Tuesday, February 12, 2008

Road Trip: It's a Dying Thing

So there I am on the 95 heading north, veering off onto the 17 up along the coast and onto even more roads whose numbers are known only to the few who live along their bounds, hour after hour, the lonely landscape of the South outside the windows. More than a few times, I want desperately to stop and take pictures. I feel I have to document the decaying tobacco barns, the sagging pediments of the early gas stations, the decay seemingly everywhere, but twenty-first century traffic barreling down behind me gives me no pause to find a way.

It is a fitting metaphor for this trip, the passing. I think to myself that this is not something I will be able to do much longer, this meandering on the road to somewhere. Dwindling supplies of oil and sky rocketing gasoline prices will ring the death knell of one of my favorite undertakings. The person sitting beside me, my faithful motoring companion over the years, is also dying, like the scenery and the gas, the question is what morning will I wake to find all gone.
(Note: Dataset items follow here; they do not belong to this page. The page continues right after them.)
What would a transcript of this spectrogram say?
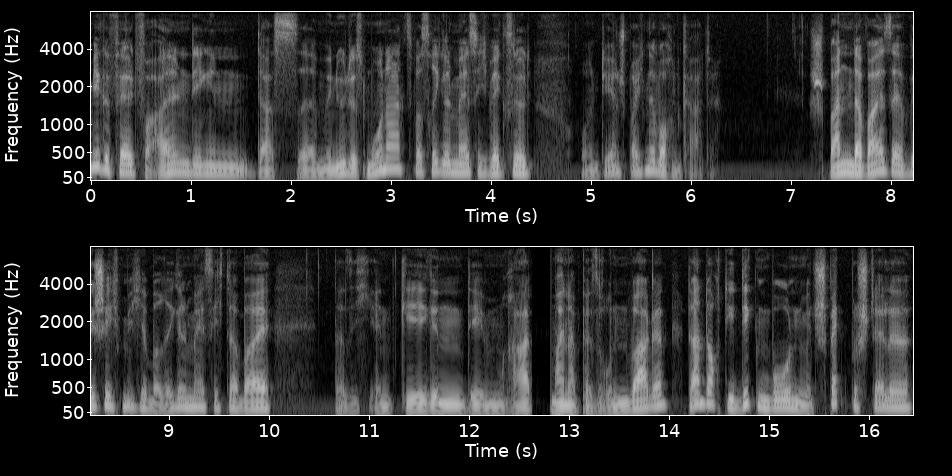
mir gefällt vor allen Dingen das äh, Menü des Monats, was regelmäßig wechselt, und die entsprechende Wochenkarte. Spannenderweise erwische ich mich aber regelmäßig dabei, dass ich entgegen dem Rat meiner Personenwaage dann doch die dicken Bohnen mit Speck bestelle,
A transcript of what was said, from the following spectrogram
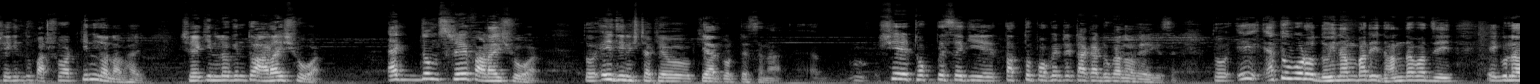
সে কিন্তু পাঁচশো ওয়াট কিনলো না ভাই। সে কিনলো কিন্তু আড়াইশো ওয়াট। একদম স্রেফ আড়াইশো ওয়াট। তো এই জিনিসটা কেউ কেয়ার করতেছে না। সে ঠকতেছে গিয়ে তার তো পকেটে টাকা ঢুকানো হয়ে গেছে। তো এই এত বড় দুই নাম্বারই ধান্দাবাজি, এগুলা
There are also lots of laughs on this road and some comic moments, too, like when I stop at a Country Market Restaurant, part of a buffet chain on the downleg of the roadside popularity curve. Others have gone before. I remember the Howard Johnson's, not the hotels, the little restaurants with their orange roofs, fifties decor, and lots of yummy ice cream. And Bob's Big Boy seems to have been a flash in the pan. The past few years, I've been stopping at the buffet. As seems to be true of most restaurants at truck stops, the food has always been good, filling, and cheap, This visit is disappointing, the buffet bar seems to be shrinking before my eyes. If numbers tell the story, Steak 'n Shake is the one on the ascendancy. Not the same thing.
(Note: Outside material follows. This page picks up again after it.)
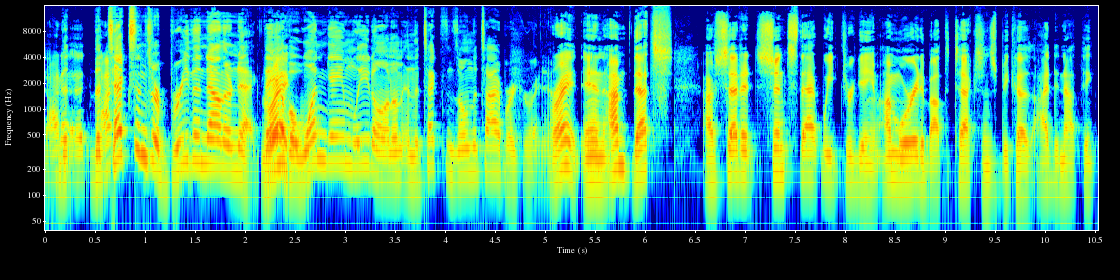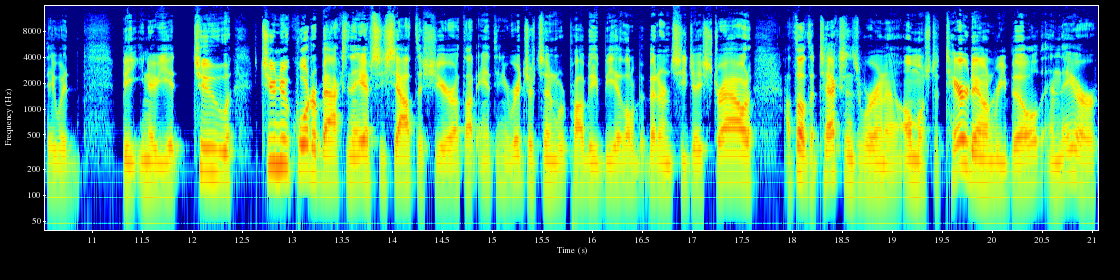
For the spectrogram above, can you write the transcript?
the, the I- Texans are breathing down their neck. They Right. have a one game lead on them, and the Texans own the tiebreaker right now. Right, and I'm that's I've said it since that week three game. I'm worried about the Texans because I did not think they would be. You know, you had two two new quarterbacks in the AFC South this year. I thought Anthony Richardson would probably be a little bit better than C.J. Stroud. I thought the Texans were in a, almost a teardown rebuild, and they are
As I walk in, there's an early middle-aged man self-consciously having a cell phone conversation and simultaneously blocking my way. As I make my way around him, I catch the accents. Oh, no, even here there is no escape. Those are Cuban accents. Now I give him the once over. It's no wonder I was surprised. It's the get-up, and I mean get-up. Some innocuous t-shirt or other over neither pants nor shorts, but v-shaped legs ending at the knee, the bare legs tapering to glaring powder blue imitation crocs worn over ankle sweats. I begin to have my suspicions, when his young friend, identically attired comes up to him. I look at their faces burned to the color of a cooked frankfurter, and I have to wonder whose idea of sartorial splendor this is. I laugh inwardly, remembering a post from a new blog Calm Bobby in Miami which details his adventures in dressing his newly arrived cousin at Abercrombie. Read it.

And me, I'm happy. As Siddhartha learns, it all goes into the river, the good and the bad, the endlessly rushing stream whose sound is the symphony of life.

I'm using a borrowed macbook, and I give up here's the URL
http://calmbobby.blogspot.com/2008/01/abercrombie-and-cuba.html

1 comment:

Ziva said...

We still have Bob's Big Boy out here in SoCal. Reading this wonderful post took me back to lazy summer trips along old route 66, when stops were all at unique family owned places. Those were the days. Thanks.